Thursday, 16 November 1989
Not all our allies stand so squarely behind us as Vernon Walters. The British Foreign Secretary Douglas Hurd, for example, has today said at the Brandenburg Gate that, although there is certainly cause for optimism for the future, the issue of re-unification is not immediate. It does not presently stand on the agenda, because the reformers in the GDR itself have not placed it there. Helpful by comparison is the letter from Margaret Thatcher to Mikhail Gorbachev, of which we have received a copy. In it, she answers the message of 10 November that reached Kohl during the rally outside Schneberg town hall. The English Prime Minister agrees with the Soviet President that a risky instability is not excluded, and therefore ordered steps for the maintenance of stability and prudence are necessary. Like the Federal Chancellor, she too stresses unmistakably that long-term thoroughgoing reforms in the GDR are the “most solid foundation” for stability. And she lists these reforms by name: free elections, multi-party system, complete freedom of movement, real democracy and an economic system that supports it.

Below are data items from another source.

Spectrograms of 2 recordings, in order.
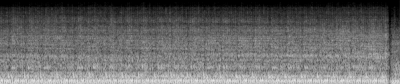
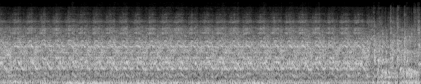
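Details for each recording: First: Rebuilt Duramax diesel truck after a cold start at about -4 outside: steady, even diesel clatter at a settled idle with no misses or knocks; healthy running engine. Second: Rebuilt Duramax diesel truck sat overnight in the cold: long steady cranking grind before it catches and settles into a rough idle; slow, hard cold start.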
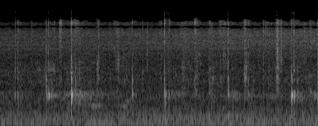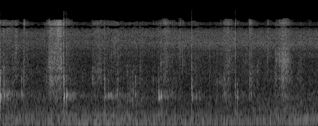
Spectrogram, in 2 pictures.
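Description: Small rubber handball being slapped by hand and smacking off a concrete wall and court in a rally: a string of sharp knocks, the loudest about a second in and around four seconds, with sneaker footsteps on concrete and a steady low hum beneath.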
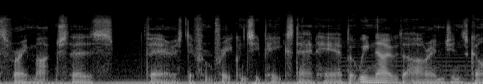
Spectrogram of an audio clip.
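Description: At 3.36 s a GSM phone buzz begins and runs to 4.79 s. A 2G phone nearby was in a call, sending radio bursts about 217 times a second. The audio circuit rectified those pulses into sound. The result is a raspy buzz at 216.7 Hz, rich in harmonics and unrelated to the rest of the sound. It sits about 22 dB below the signal. It holds nearly steady for its whole length, as a call does.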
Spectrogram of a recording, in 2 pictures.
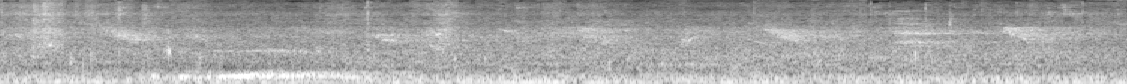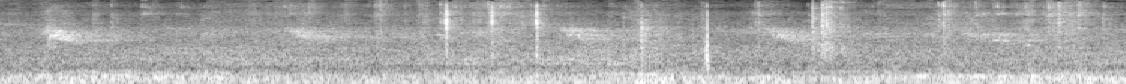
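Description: Young pigeons coo softly in a coop in a garden, with low murmuring calls, faint chirps and occasional wing flutters over a quiet background.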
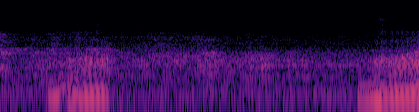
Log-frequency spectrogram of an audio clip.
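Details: Sleeping Shih Tzu snoring: two low, nasal, droning snores, one near the start and one at the end, separated by quiet breathing, with faint background hiss.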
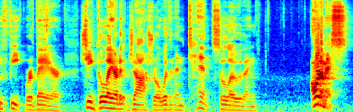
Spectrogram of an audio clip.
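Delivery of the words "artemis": high, loud, excited hiss; urgent hissed exclamation. A narrator's reading. Connor tells friend who has appeared, urgent hiss. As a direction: blurt the name out urgently. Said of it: "Connor hissed to me".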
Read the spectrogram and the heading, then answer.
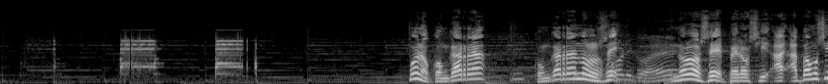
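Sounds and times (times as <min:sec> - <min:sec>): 
car horn honking over a phone line: 0:02.2 - 0:02.5
speech: 0:04.1 - 0:08.2.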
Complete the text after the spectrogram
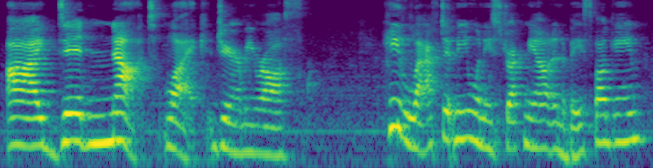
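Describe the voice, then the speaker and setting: A woman reading a children's storybook aloud in an expressive, deliberate storytelling manner. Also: mid-range voice. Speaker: teacher reading a picture book aloud. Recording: roomy echo with faint background noise.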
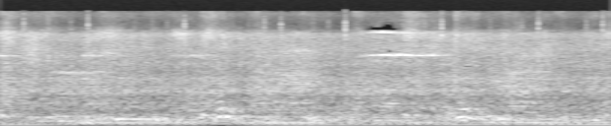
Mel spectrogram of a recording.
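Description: A steady low background rumble with faint voices in it, and no distinct punch or glove impacts.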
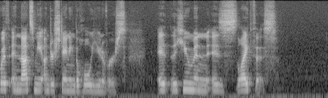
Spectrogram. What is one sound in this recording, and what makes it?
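A young woman speaks calmly and closely into a microphone.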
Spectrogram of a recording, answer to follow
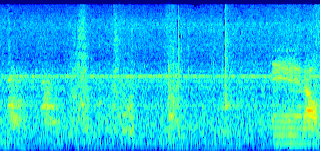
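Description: Scattered light clicks and rustling of hands digging through a backpack, over a faint steady high-pitched whine.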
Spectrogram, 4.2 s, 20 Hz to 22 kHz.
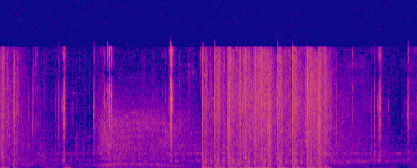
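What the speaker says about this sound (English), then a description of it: "God, I love the way the Walther sounds." Walther gun firing in Black Ops 3 custom Zombies, a rapid burst of close, loud gunshots in the second half, preceded by quieter game noise.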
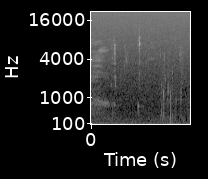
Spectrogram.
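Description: Someone takes a sip of water in hot weather: soft wet mouth clicks and a few faint swallowing sounds over a low, steady background hum, with no talking.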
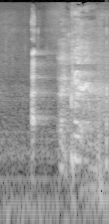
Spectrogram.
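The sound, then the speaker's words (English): Hiccups from a person: a short, sharp vocal jolt stands out early, followed by a few more breathy catches and throat sounds, moderately loud against a quiet background. “Sorry, I have the hiccups.”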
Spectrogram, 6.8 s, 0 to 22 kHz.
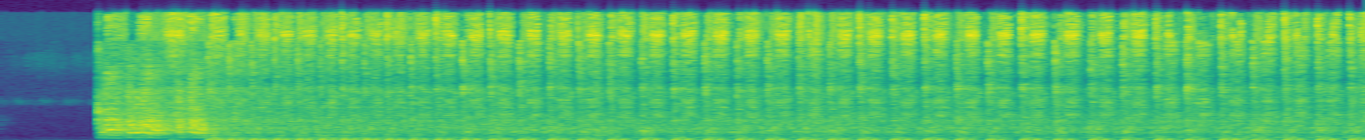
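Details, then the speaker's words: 1996 Kawasaki 750 project motorcycle, first cold start of the morning with choke set, rectifier disconnected after it shorted and overheated; it cranks, catches and settles into a lumpy, fast-pulsing choke idle, a normal cold start. "Choke it a little more, get the revs up. There we go."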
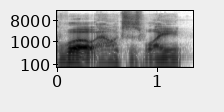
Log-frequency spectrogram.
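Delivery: ordinary delivery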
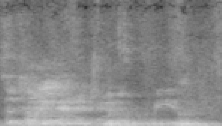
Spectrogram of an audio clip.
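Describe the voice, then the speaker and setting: A woman's voice: low-pitched, level tone, fast, distant mic. A woman, president of a homeowners association, formally opening a meeting and reading out names with a few ums. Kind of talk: chairing a meeting. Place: community meeting room. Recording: echoey room from afar, noisy.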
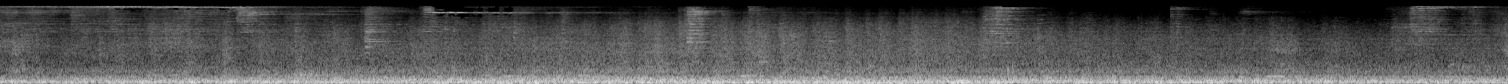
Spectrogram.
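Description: Freight train of loaded flatcars rolling past: a steady low rumble of steel wheels on rail, with a few brief sharp clicks and squeaks from the wheels.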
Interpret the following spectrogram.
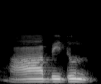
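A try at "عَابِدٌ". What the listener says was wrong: కొంచెం దీర్ఘం తీయండి. ఆబిదున్.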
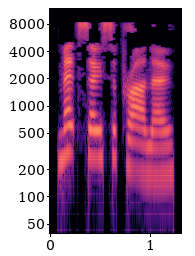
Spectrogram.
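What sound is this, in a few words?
"mezzo-soprano", English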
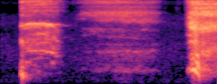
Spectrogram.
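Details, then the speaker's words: An adult whose voice is going out interrupts speech with coughing, apologizing that every time they are about to say something they start coughing. "Yeah, I'm sorry. Every time I'm about to say something, I start coughing."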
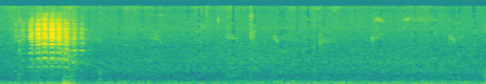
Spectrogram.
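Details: A Nigerian Dwarf goat doe, one of two kept over the summer on a backyard homestead, gives one short, bright, wavering bleat, then a quiet background hum.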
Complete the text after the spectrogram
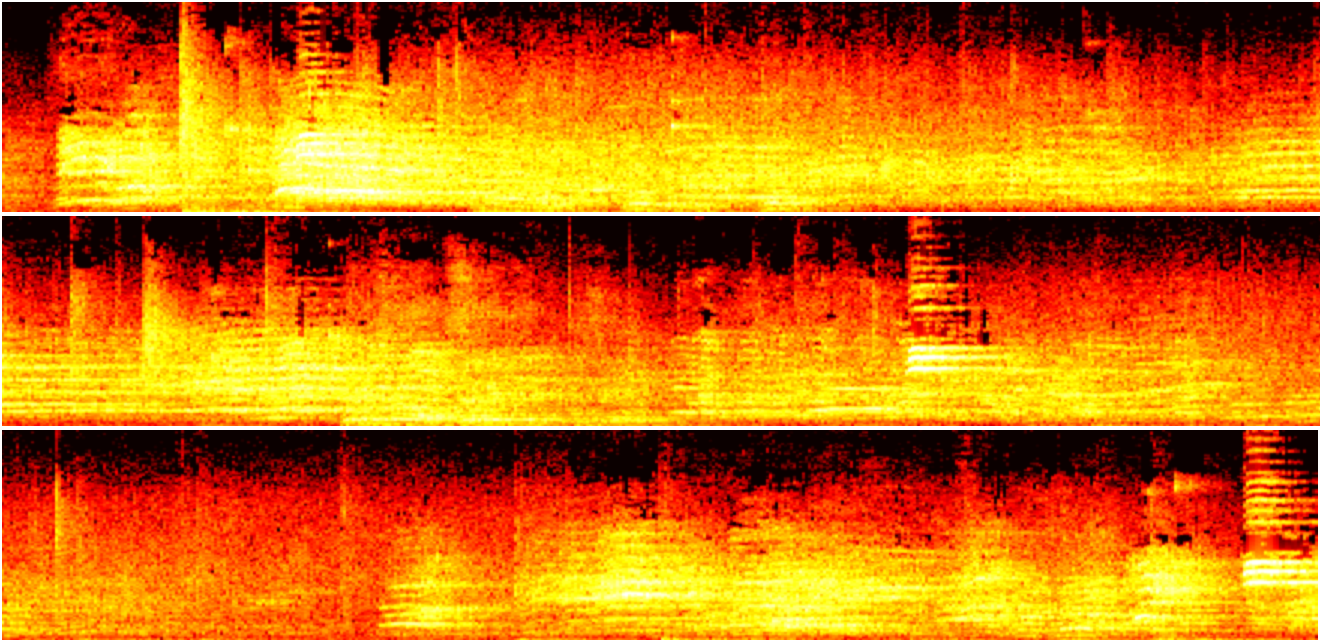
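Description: Young women shout and cheer loudly in a large echoing gym.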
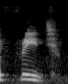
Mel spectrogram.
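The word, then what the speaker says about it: fridge: जाएगी फ्यूचर में कि जब भी जी के बाद या जी के पहले डी आता है तो वहाँ पे डी साइलेंट हो जाता है।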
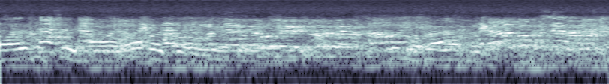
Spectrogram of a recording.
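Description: Several people talking at once: overlapping chatter with no one voice standing out.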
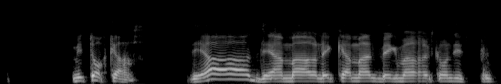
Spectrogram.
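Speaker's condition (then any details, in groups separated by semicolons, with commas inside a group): No condition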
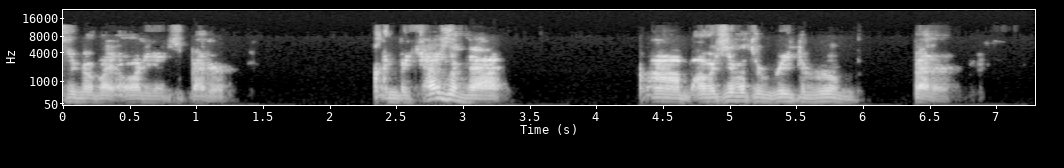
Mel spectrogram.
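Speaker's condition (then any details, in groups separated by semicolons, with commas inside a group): Muscular dystrophy; congenital, wheelchair user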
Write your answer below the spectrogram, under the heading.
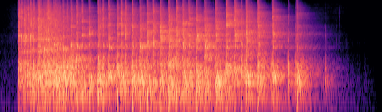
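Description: Cannon-fire reaction: burning ethanol igniting in rapid bursts as potassium permanganate decomposes hydrogen peroxide beneath it, making a loud, fast volley of pops and bangs, several a second. It starts suddenly and dies away over the last second before stopping about seven seconds in.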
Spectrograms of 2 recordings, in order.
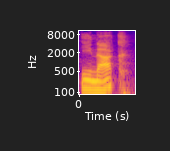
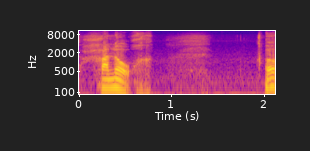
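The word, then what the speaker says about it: חנוך: these great people included ha Noah or is the English is Enoch but the proper translate of the proper pronunciation is Han oh ah so Methuselah shame and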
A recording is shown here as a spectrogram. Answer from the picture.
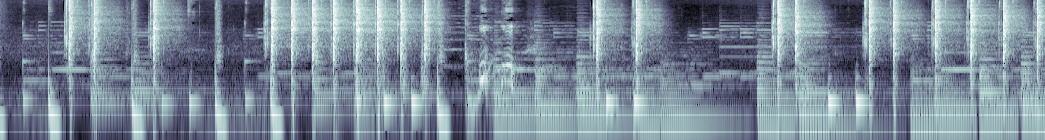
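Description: An airsoft gun firing tracer BBs, sharp cracks shot after shot, at times about five a second, over background music.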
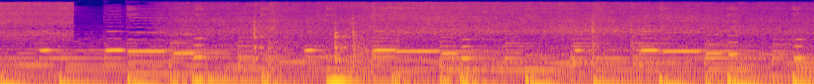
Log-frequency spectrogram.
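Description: Chicken pieces sizzling in a steel pot as a wooden spoon stirs them, with background music of held notes over a bass line. The sizzling hiss drops out briefly about half a second in.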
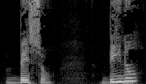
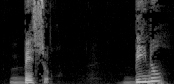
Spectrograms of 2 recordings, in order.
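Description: Both takes have the same delivery.

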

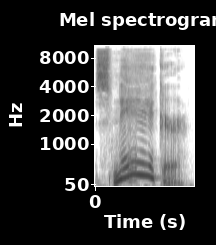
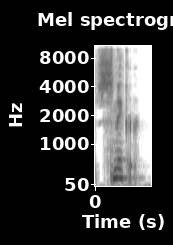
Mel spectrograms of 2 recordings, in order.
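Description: First: The first vowel is drawn out long. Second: The first vowel is short and quick. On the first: The speaker calls it wrong. "No es snicker" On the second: The speaker calls it right. "Es snicker"

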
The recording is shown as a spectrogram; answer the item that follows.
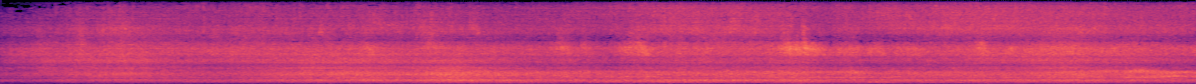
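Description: Steady, wind-like rushing noise from a film soundtrack, heard through a TV's speakers. It swells up over the first few seconds and then holds.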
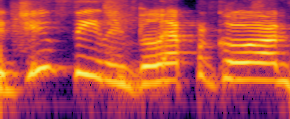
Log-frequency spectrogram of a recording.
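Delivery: clumsy fake American accent. Describing american tourists on leprechaun hunts, the speaker voices one: bad american accent. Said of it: "that's probably a very bad accent".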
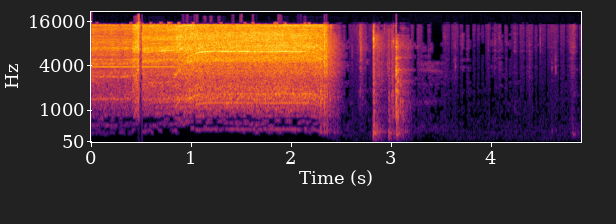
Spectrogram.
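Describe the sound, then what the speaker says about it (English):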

The agreement with the Federal Chancellor on this point is impressive. Addressing Gorbachev, she expressly refers to the telephone conversation with Kohl. She and the Federal Chancellor are both of the opinion that a destabilisation must be avoided. Nobody in the West has the intention of interfering in the internal affairs of the GDR or endangering the security interests of the GDR or the Soviet Union. I am sure that this letter to Gorbachev will have a very calming effect.